I have a quite basic question, when doing a one-way ANOVA (4 groups) in SPSS, if i don't find a significative effect (F test), does it make sense to look for polynomial linear trend?? I mean, my F isn't significant (p = 0.13) but the linear effect is significant (p = 0.02). How can u explain that? i wouldn't expect to find the linear effect if there is not a general effect.

Thank very much you for your help,

SC. ]]>

Dataset 1:

I had 20 randomly selected human subjects rate 50 faces based on their attractiveness on an ordinal scale from 1-5. Each subject rated the same faces. I want to know how similar their ratings are to each other. Which method should I use? 1-k?

Dataset 2:

I have 20 4x4 confusion matrices, one for each human subject. I've been asked by a reviewer to measure how similar the confusion matrices are to each other. ICC seems like a good tool to use here, and I could do this by treating each confusion matrix as a 16-dim vector and then feeding the 16x20 array of data into an ICC algorithm. Again, which ICC method is most appropriate? 1-k?

In my niche, I don't see people use ICC much, so I don't have any experience with the method and wanted to double check with experts to prevent myself from doing something stupid.

Here are the types in my analysis software:

'1-1': The degree of absolute agreement among measurements made on randomly selected objects. It estimates the correlation of any two measurements.
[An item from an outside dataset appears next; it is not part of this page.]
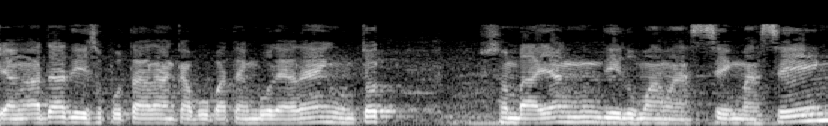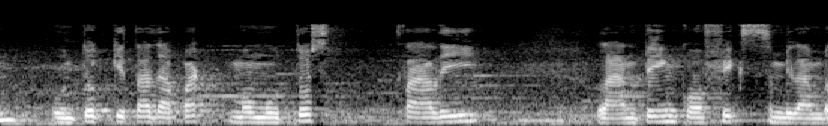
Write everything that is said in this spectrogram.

'1-k': The degree of absolute agreement of measurements that are averages of k independent measurements on randomly selected objects.
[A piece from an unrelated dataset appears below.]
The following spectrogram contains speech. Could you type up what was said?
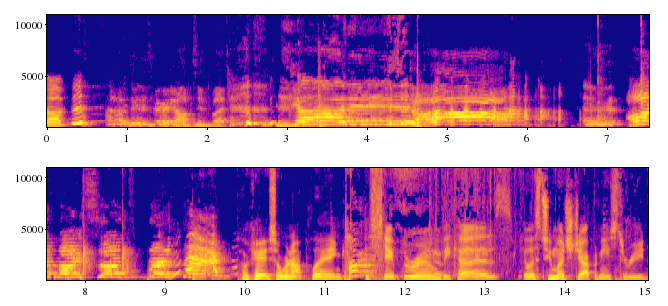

'C-1': The degree of consistency among measurements. Also known as norm-referenced reliability and as Winer's adjustment for anchor points.

'C-k': The degree of consistency for measurements that are averages of k independent measurements on randomly selected objects. Known as Cronbach's alpha in psychometrics. The degree of consistency for averages of k independent measures made under the fixed levels of column factor.

'A-1': The degree of absolute agreement among measurements. Also known as criterion-referenced reliability. The absolute agreement of measurements made under the fixed levels of the column factor.

'A-k': The degree of absolute agreement for measurements that are averages of k independent measurements on randomly selected objects. The degree of absolute agreement for measurements that are based on k independent measurements made under the fixed levels of the column factor.

Thanks!! ]]>